When former owner Jason Laxon sold his pizzeria to his cook, David Ramirez, David kept it in the family by soliciting the help of brother, Juan. In the time since, the siblings have kicked up restaurant turf by renovating the digs, but the New York–style pizza stays true to the recipe that earned a nod for Best Pizza in the Dallas Observer's Best of 2010 list. Pizzeria guests can dine in for a 9-inch grinder sub, amply stuffed calzone, or homemade pasta with daily-made alfredo or marinara. Handy carryout and delivery options invite diners to nosh on a meatball- or eggplant-topped pizza from home, the office, or an extremely long roller-coaster line.

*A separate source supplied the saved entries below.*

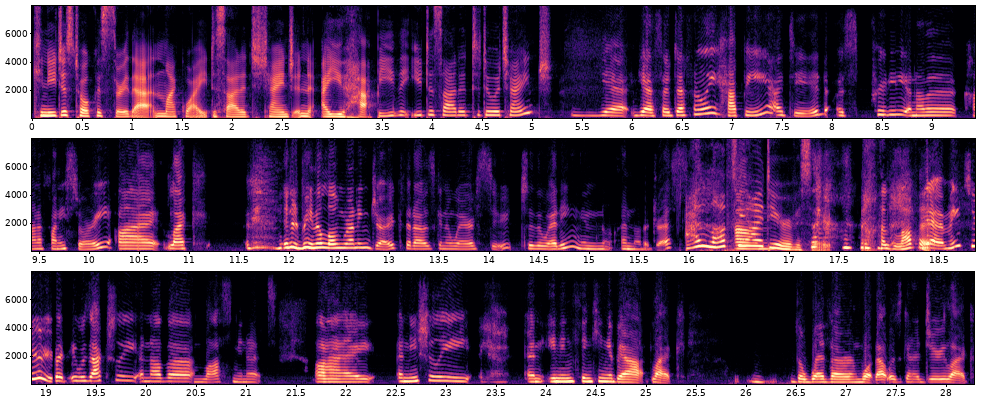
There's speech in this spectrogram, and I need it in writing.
Can you just talk us through that and like why you decided to change? And are you happy that you decided to do a change? Yeah, yeah. So definitely happy I did. It's pretty another kind of funny story. I like it had been a long running joke that I was going to wear a suit to the wedding and not, and not a dress. I love the Um, idea of a suit. I love it. Yeah, me too. But it was actually another last minute. I initially, and in, in thinking about like the weather and what that was going to do, like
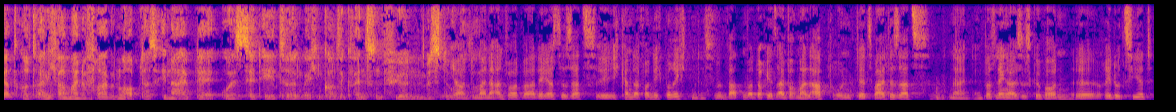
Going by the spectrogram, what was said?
Ganz kurz, eigentlich war meine Frage nur, ob das innerhalb der OSZE zu irgendwelchen Konsequenzen führen müsste. Ja, und meine Antwort war der erste Satz, ich kann davon nicht berichten. Das warten wir doch jetzt einfach mal ab. Und der zweite Satz, nein, etwas länger ist es geworden, äh, reduziert,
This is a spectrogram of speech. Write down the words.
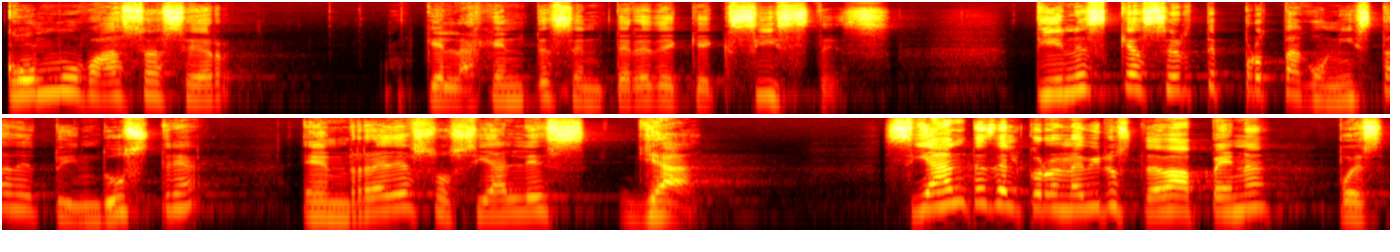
¿Cómo vas a hacer que la gente se entere de que existes? Tienes que hacerte protagonista de tu industria en redes sociales ya. Si antes del coronavirus te daba pena, pues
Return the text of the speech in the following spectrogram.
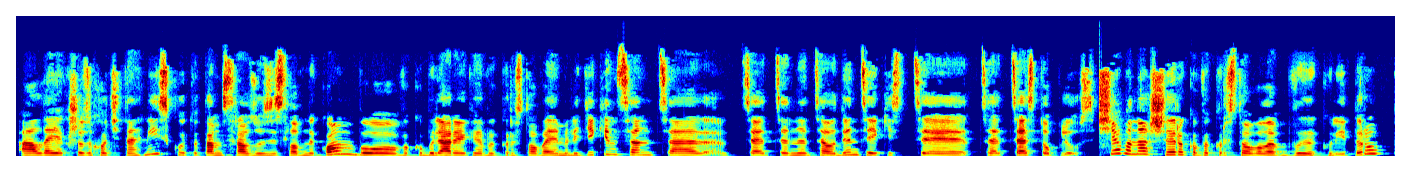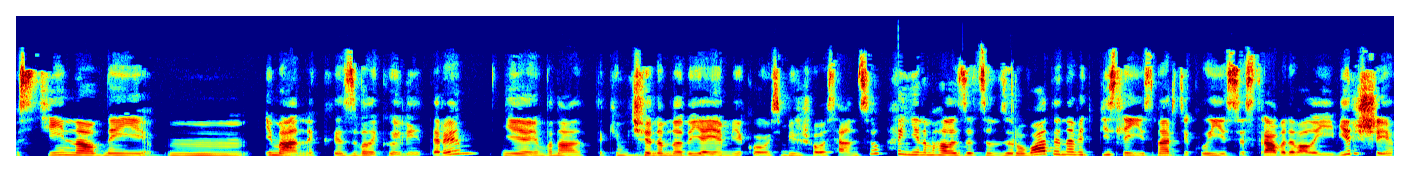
Але якщо захочете англійську, то там зразу зі словником, бо вокабуляр, який використовує Емілі Дікінсон, це це, це не це один, це якийсь це, це, це 100 Ще вона широко використовувала велику літеру, постійно в неї м, іменники з великої літери, і вона таким чином надає їм якогось більшого сенсу. Її намагалися зацензурувати навіть після її смерті, коли її сестра видавала її вірші.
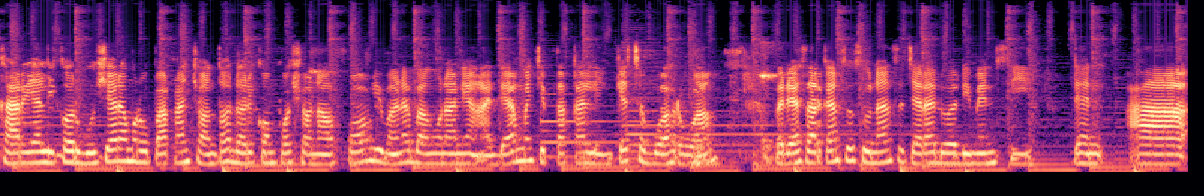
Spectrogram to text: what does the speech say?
karya Le Corbusier yang merupakan contoh dari compositional form di mana bangunan yang ada menciptakan linkage sebuah ruang berdasarkan susunan secara dua dimensi. Dan uh,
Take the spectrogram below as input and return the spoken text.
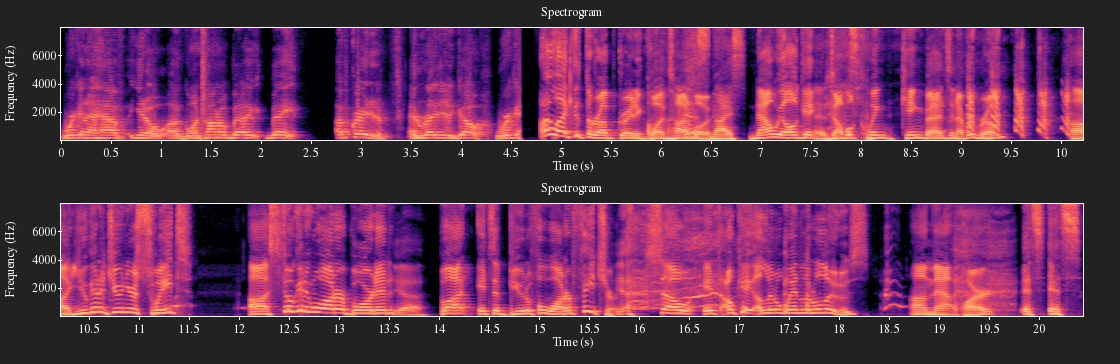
We're going to have, you know, uh, Guantanamo Bay, Bay upgraded and ready to go. We're going I like that they're upgrading Guantanamo. That's nice. Now we all get double queen, king beds in every room. uh, you get a junior suite. Uh, still getting waterboarded. Yeah. But it's a beautiful water feature. Yeah. So it's okay, a little win, little lose on that part. It's it's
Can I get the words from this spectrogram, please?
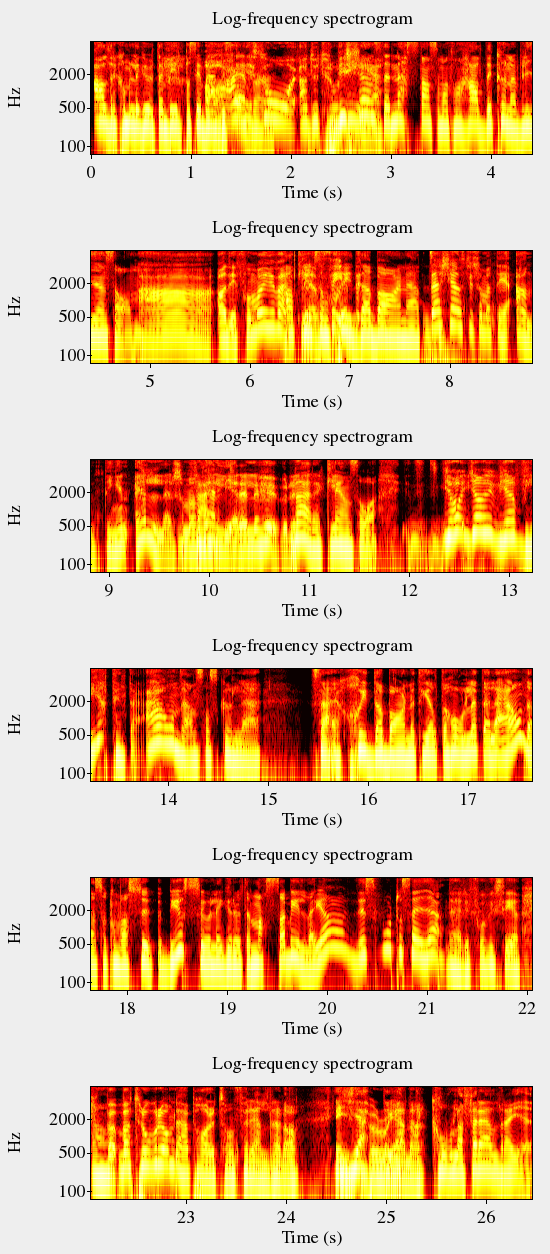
aldrig kommer lägga ut en bild på sin bebis Ah, är det ever. så? Ja, du tror det det? känns det nästan som att hon hade kunnat bli en sån. Ah, ja, det får man ju verkligen att liksom se. skydda barnet. Där känns det ju som att det är antingen eller som man Verkligen. väljer, eller hur? Verkligen så. Jag, jag, jag vet inte, är hon den som skulle så här, skydda barnet helt och hållet eller är hon den som kommer vara superbjussig och lägger ut en massa bilder? Ja, det är svårt att säga. Nej, det får vi se. Va, vad tror du om det här paret som föräldrar då? Rihanna. Jättecoola föräldrar.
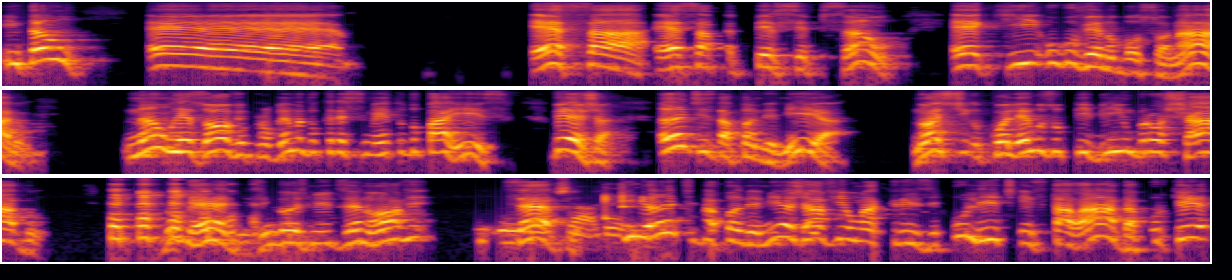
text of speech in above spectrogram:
Então, é essa, essa percepção é que o governo Bolsonaro não resolve o problema do crescimento do país. Veja, antes da pandemia, nós colhemos o pibinho brochado do Guedes em 2019, certo? E antes da pandemia já havia uma crise política instalada, porque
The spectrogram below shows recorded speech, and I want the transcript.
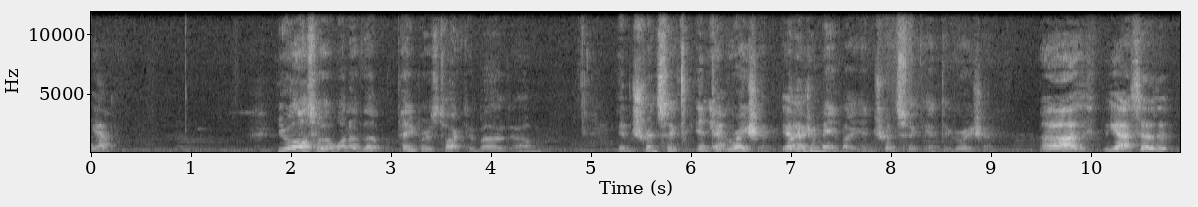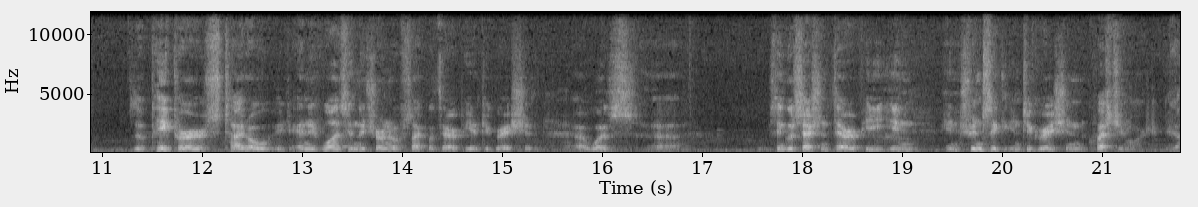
yeah. You also, in one of the papers, talked about um, intrinsic integration. Yeah, What did you mean by intrinsic integration? Uh, yeah, so the, the paper's title, and it was in the Journal of Psychotherapy Integration, uh, was uh, Single Session Therapy in Intrinsic Integration question mark. Yeah.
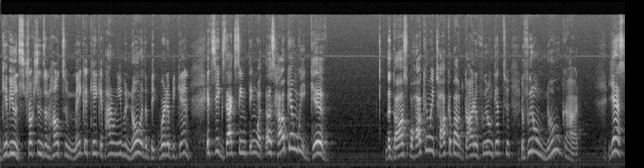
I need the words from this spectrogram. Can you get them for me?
give you instructions on how to make a cake if I don't even know where, the, where to begin. It's the exact same thing with us. How can we give the gospel? How can we talk about God if we don't get to, if we don't know God? Yes,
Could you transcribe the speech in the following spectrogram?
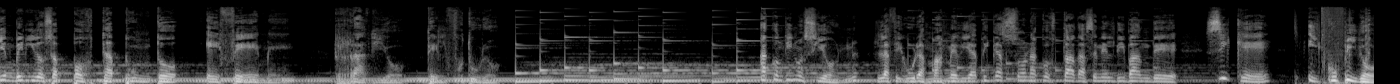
Bienvenidos a posta.fm, Radio del Futuro. A continuación, las figuras más mediáticas son acostadas en el diván de Psique y Cupido.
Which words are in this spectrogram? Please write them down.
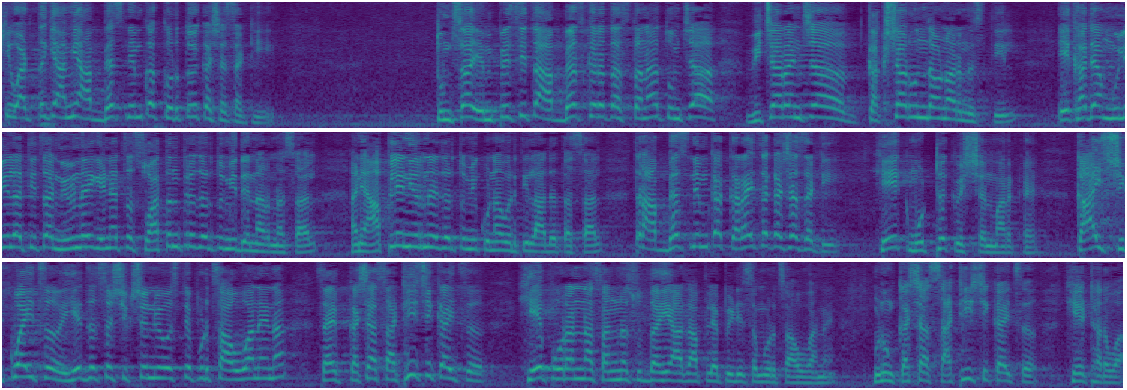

Exposed brick walls stand behind waiters bearing specialty pizza straight from the oven. Liquor and beer bottles stand side-by-side against the bar like infantry awaiting orders. Steam rises from tables where plates have newly arrived, housing veal, chicken, and seafood dishes in pools of savory wine sauce. After spooling pasta or two-handing a calzone, patrons can teach a fork to multitask with a sweet tag-team of tiramisu and cheesecake, or question a server about which wine to pair with their Diet Coke.
Fedora's chefs and designers summon the black-and-white ambiance of Hollywood's yesteryear with a lounge-like atmosphere and menu of fine Italian classics. During dinner, braised veal shank splits a treasure of porcini risotto in the osso bucco ($30), and the spaghetti polpettine sets meatballs atop noodles ($16) for a pairing as classic as Abbot and Costello or vegetables and crying children. The Diavolo pizza satiates noontime noshers with the heat of spicy salami and sausage dressed to the nines in fine mozzarella ($12). Ricotta cheese and sausage hug the oven-heated curves of the baked penne ($10), and the gnocchi di zucca bursts with butternut squash and arrives simmering in brown-butter-sage sauce ($17).
A ball of freshly made dough hits the counter, its impact sending up puffs of flour. Through the clouds of white, a roller descends, transforming the ball into a perfect circle that will soon become the golden-brown crust of a pizza. This scene repeats itself every day in the kitchens of Pizza Inn - Live Oak St., where they hand make all the crust from scratch.
Typically the cooks roll the dough pretty thin, as their original recipe calls for. Sometimes they spread it into a pan to create a New York pan-style crust. The style of crust is just the first choice of many for customers, as Pizza Inn also provides 19 toppings to choose from, along with appetizers, salads, and desserts. At lunchtime, they simplify the process by whipping up pies and setting them out on a hot buffet bar, allowing visitors to try a variety of slices. They've also been supporters of the North Texas Food Bank and the Peanut Butter Drive in 2008, as well as having been voted a customer favorite in the 2013 Grubhub "Golden Grub" awards.
Cuisine Type: Italian Pizza Restaurant
and Lunch Buffet
Reservations: Not necessary
Handicap Accessible: Yes
Number of Tables: 11–25
Parking: Parking lot
Most popular offering: Daily made dough and ranch dressing
Delivery / Take-out: Yes
Outdoor Seating: No
A quarter of a century ago, the original Sfuzzi helped define dining on McKinney Avenue, becoming a downtown Dallas staple for a decade. Today, restaurateurs resurrect the experience for modern diners in a new eatery bearing the same name. Like it's classic counterpart, the venue boasts wrap-around patios for an al fresco dining experience, a Spanish style of eating that complements the casual Italian fare. Inside, chefs craft saucy pastas and crispy thin-crust pizzas baked in a classic, wood-burning oven. Bartenders uncork bottles from the extensive wine list, letting the contents flow to tables form the three full bars spaced throughout the interior.
Handicap Accessible: Yes
Staff Size: 25–50
Parking: Free street parking
Most popular offering: Artisinal pizzas from our wood-burning oven
Pro Tip: Make sure try to one of our wines by the glass from our extensive list